Data records:
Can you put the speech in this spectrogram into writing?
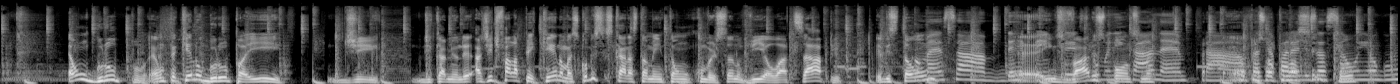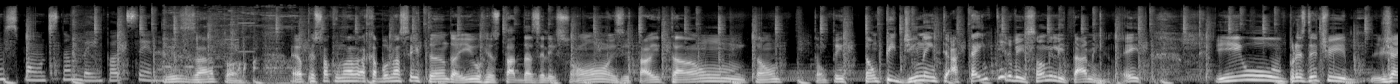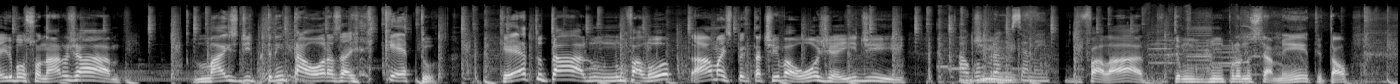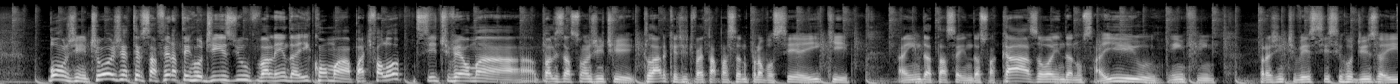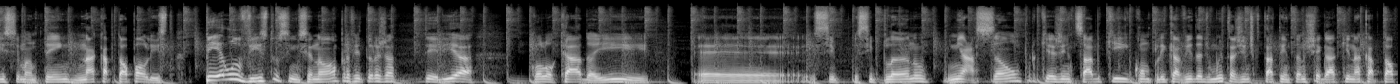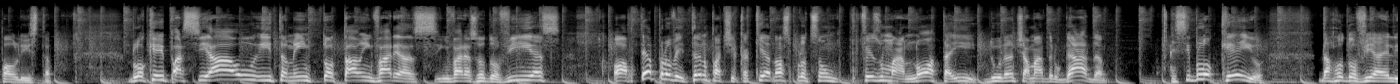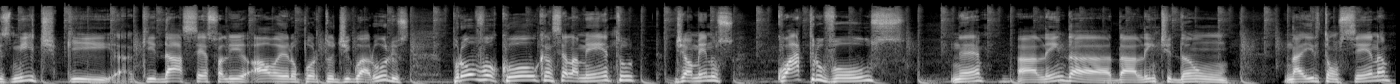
É um grupo, é um pequeno grupo aí de, de caminhoneiros. A gente fala pequeno, mas como esses caras também estão conversando via WhatsApp, eles estão. Começa, de É, repente, em vários pontos, né? É, Pra o fazer a paralisação em alguns pontos também, pode ser, né? Exato, ó. É o pessoal que não, acabou não aceitando aí o resultado das eleições e tal, então estão tão, tão pedindo até intervenção militar, menino. Eita. E o presidente Jair Bolsonaro já mais de 30 horas aí quieto. Quieto, tá, não, não falou. Há uma expectativa hoje aí de, Algum de- pronunciamento. de falar, ter um, um pronunciamento e tal. Bom, gente, hoje é terça-feira, tem rodízio, valendo aí, como a Paty falou. Se tiver uma atualização, a gente, claro que a gente vai estar passando para você aí que ainda tá saindo da sua casa ou ainda não saiu, enfim, pra gente ver se esse rodízio aí se mantém na capital paulista. Pelo visto, sim, senão a prefeitura já teria colocado aí é, esse, esse plano em ação, porque a gente sabe que complica a vida de muita gente que está tentando chegar aqui na capital paulista. Bloqueio parcial e também total em várias, em várias rodovias. Ó, até aproveitando, Patica, aqui a nossa produção fez uma nota aí durante a madrugada. Esse bloqueio da rodovia L. Smith, que, que dá acesso ali ao aeroporto de Guarulhos, provocou o cancelamento de ao menos quatro voos, né? Além da, da lentidão na Ayrton Senna.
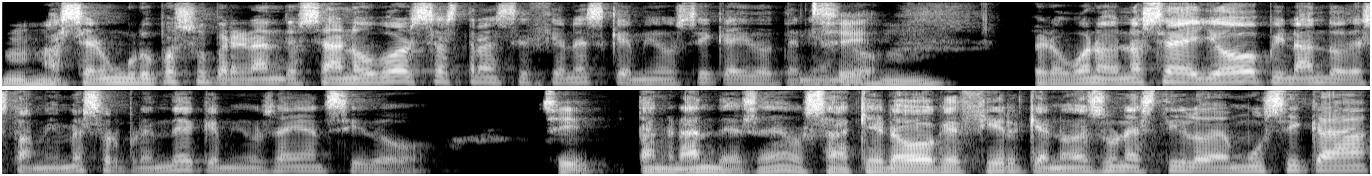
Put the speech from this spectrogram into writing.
Ujú. a ser un grupo súper grande. O sea, no hubo esas transiciones que Music ha ido teniendo. Sí. Ujú. Pero bueno, no sé, yo opinando de esto, a mí me sorprende que Muse hayan sido Sí. tan grandes, ¿eh? O sea, quiero decir que no es un estilo de música,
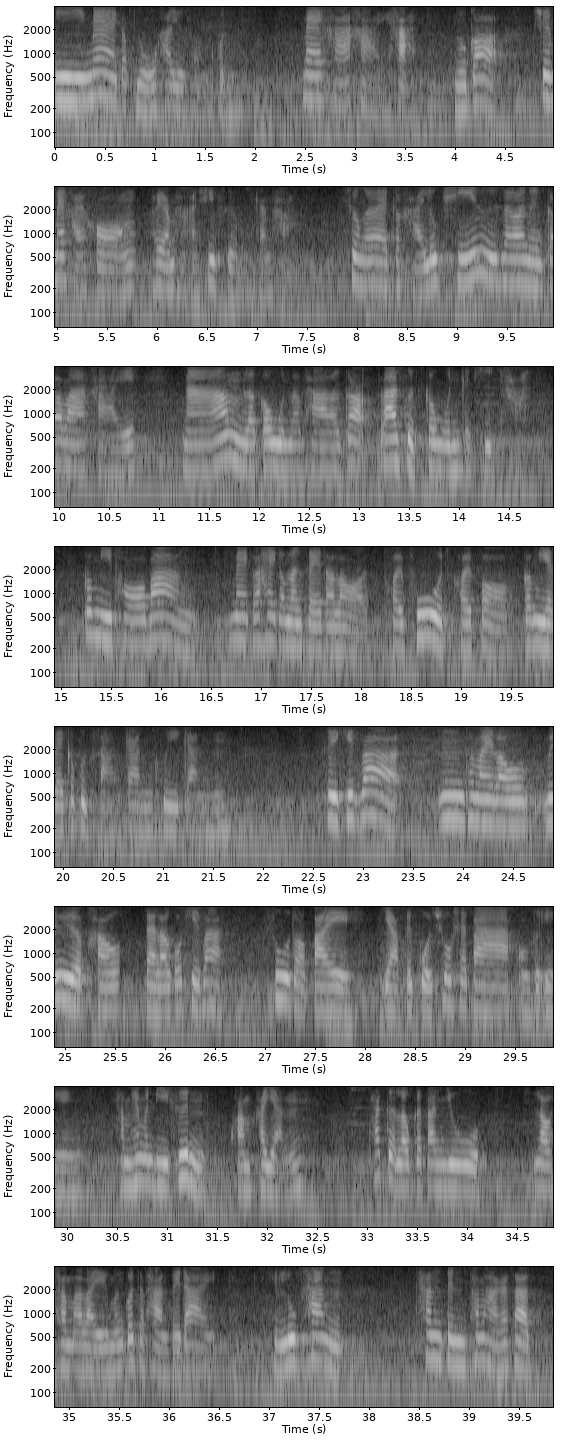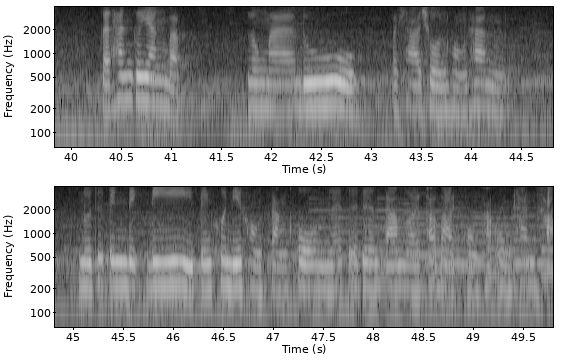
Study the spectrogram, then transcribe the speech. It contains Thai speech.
มีแม่กับหนูค่ะอยู่สองคน แม่ค้าขายค่ะ หนูก็ช่วยแม่ขายของพยายามหาอาชีพเสริมเหมือนกันค่ะ ช่วงแรกๆก็ขายลูกชิ้นสักวันหนึ่งก็มาขายน้ำแล้วก็วุ้นมะพร้าวแล้วก็ล่าสุดก็วุ้นกะทิค่ะ ก็มีท้อบ้าง แม่ก็ให้กำลังใจตลอด คอยพูด คอยปลอบก็มีอะไรก็ปรึกษากันคุยกัน เคยคิดว่าอืมทำไมเราไม่มีแบบเขา แต่เราก็คิดว่า สู้ต่อไป อย่าไปโกรธโชคชะตาของตัวเองทำให้มันดีขึ้นความขยัน ถ้าเกิดเรากระตันยูเราทำอะไรมันก็จะผ่านไปได้ เห็นรูปท่าน ท่านเป็นพระมหากษัตริย์ แต่ท่านก็ยังแบบลงมาดูประชาชนของท่าน หนูจะเป็นเด็กดี เป็นคนดีของสังคม และจะเดินตามรอยพระบาทของพระองค์ท่านค่ะ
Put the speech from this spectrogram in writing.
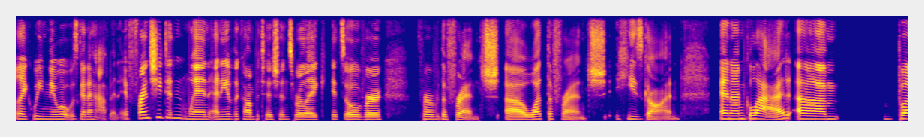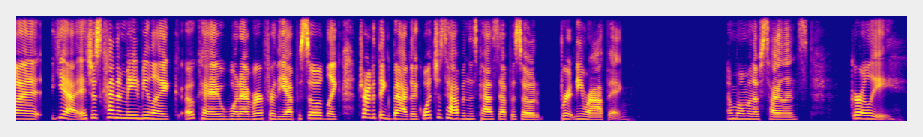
like we knew what was going to happen. If Frenchie didn't win any of the competitions, we're like, it's over for the French. Uh, what the French? He's gone. And I'm glad. Um, but yeah, it just kind of made me like, okay, whatever for the episode. Like, trying to think back, like, what just happened this past episode? Brittany rapping. A moment of silence. Girly.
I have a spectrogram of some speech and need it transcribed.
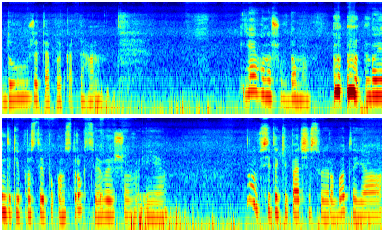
дуже теплий кардиган. Я його ношу вдома, бо він такий простий по конструкції вийшов. І ну, всі такі перші свої роботи я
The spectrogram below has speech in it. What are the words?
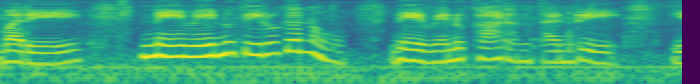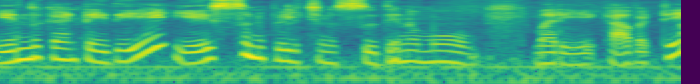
మరి నేవేను తిరుగను నే వెనుకాడను తండ్రి. ఎందుకంటే ఇది యేసును పిలిచిన సుదినము. మరి కాబట్టి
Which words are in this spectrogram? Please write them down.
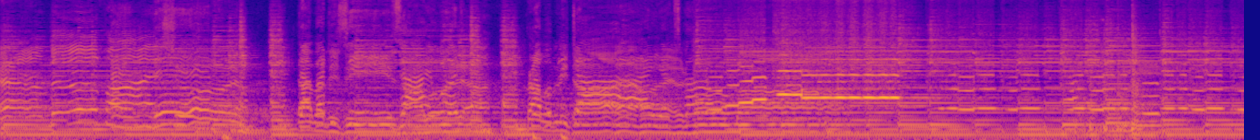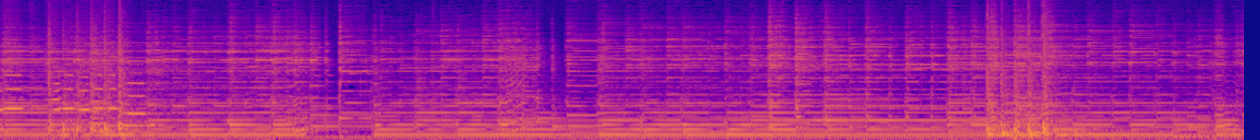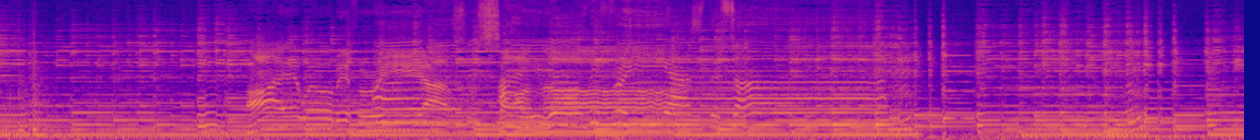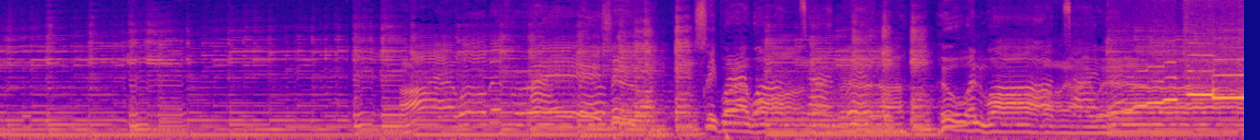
And if I And if should die by disease, I would uh, probably die at home. Sleep where I want and with who and what I will.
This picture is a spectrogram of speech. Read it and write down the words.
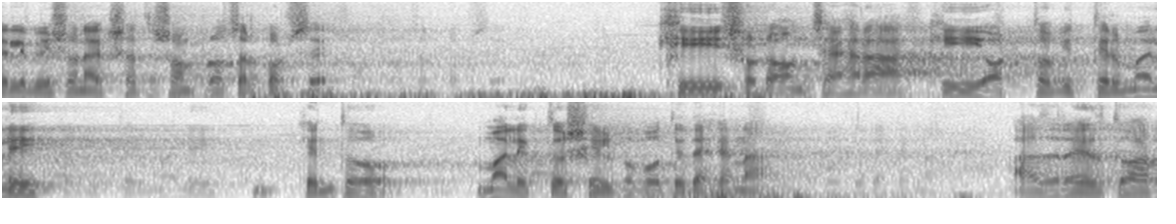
টেলিভিশন একসাথে সম্প্রচার করছে। কি ছোটন চেহারা কি অর্থবিত্তের মালিক কিন্তু মালিক তো শিল্পপতি দেখে না আজরাইল তো আর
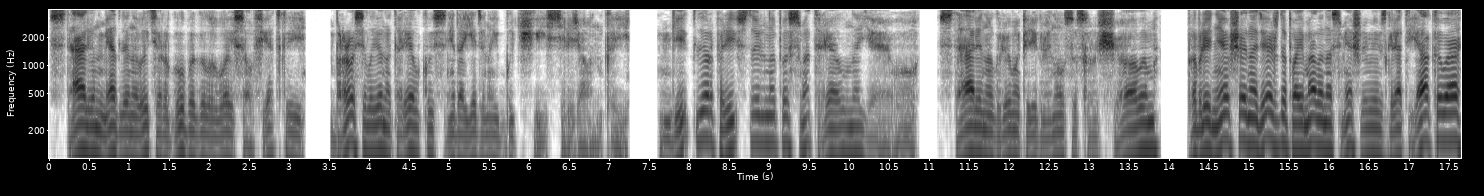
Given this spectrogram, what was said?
Сталин медленно вытер губы голубой салфеткой, бросил ее на тарелку с недоеденной бычьей селезенкой. Гитлер пристально посмотрел на Еву. Сталин угрюмо переглянулся с Хрущевым. Побледневшая Надежда поймала насмешливый взгляд Якова.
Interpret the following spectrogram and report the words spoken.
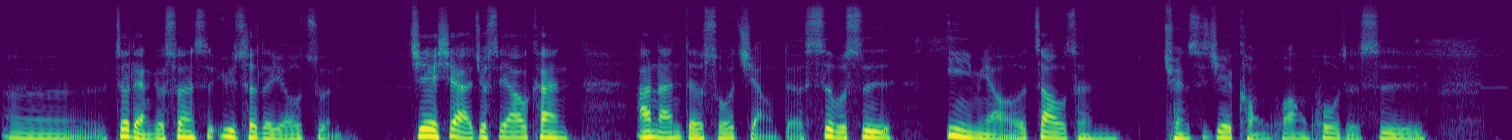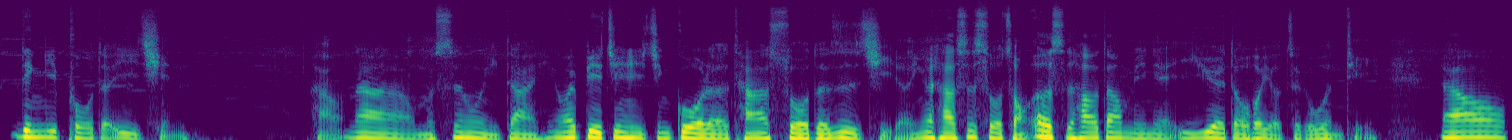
嗯，这两个算是预测的有准。接下来就是要看阿南德所讲的，是不是疫苗而造成全世界恐慌，或者是另一波的疫情。好，那我们拭目以待，因为毕竟已经过了他说的日期了，因为他是说从二十号到明年一月都会有这个问题。然后，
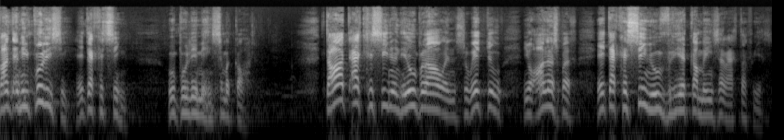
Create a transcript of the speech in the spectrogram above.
Want in die polisie het ek gesien hoe boelie mense mekaar. Daar het ek gesien in Hillbrow en Soweto, Johannesburg, het ek gesien hoe wreed kan mense regtig wees.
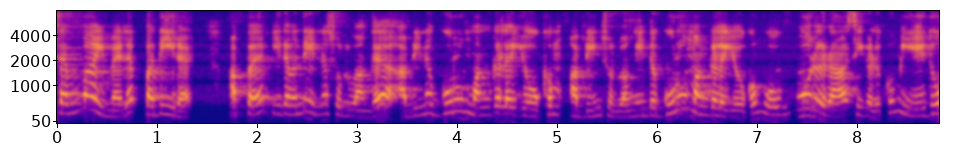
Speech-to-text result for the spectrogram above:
செவ்வாய் மேல பதியிறார். அப்ப இத வந்து என்ன சொல்லுவாங்க? அப்படின்னா குரு மங்கள யோகம் அப்படின்னு சொல்லுவாங்க. இந்த குரு மங்கள யோகம் ஒவ்வொரு ராசிகளுக்கும் ஏதோ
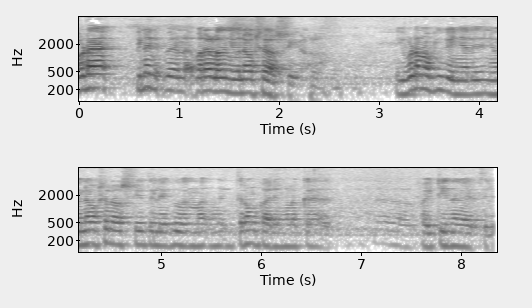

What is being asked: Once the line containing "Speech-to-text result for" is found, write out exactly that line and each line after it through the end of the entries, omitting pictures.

Exercise answer:
Speech-to-text result for the spectrogram above:
செவ்வாய் மேல பதியிறார். அப்ப இத வந்து என்ன சொல்லுவாங்க? அப்படின்னா குரு மங்கள யோகம் அப்படின்னு சொல்லுவாங்க. இந்த குரு மங்கள யோகம் ஒவ்வொரு ராசிகளுக்கும் ஏதோ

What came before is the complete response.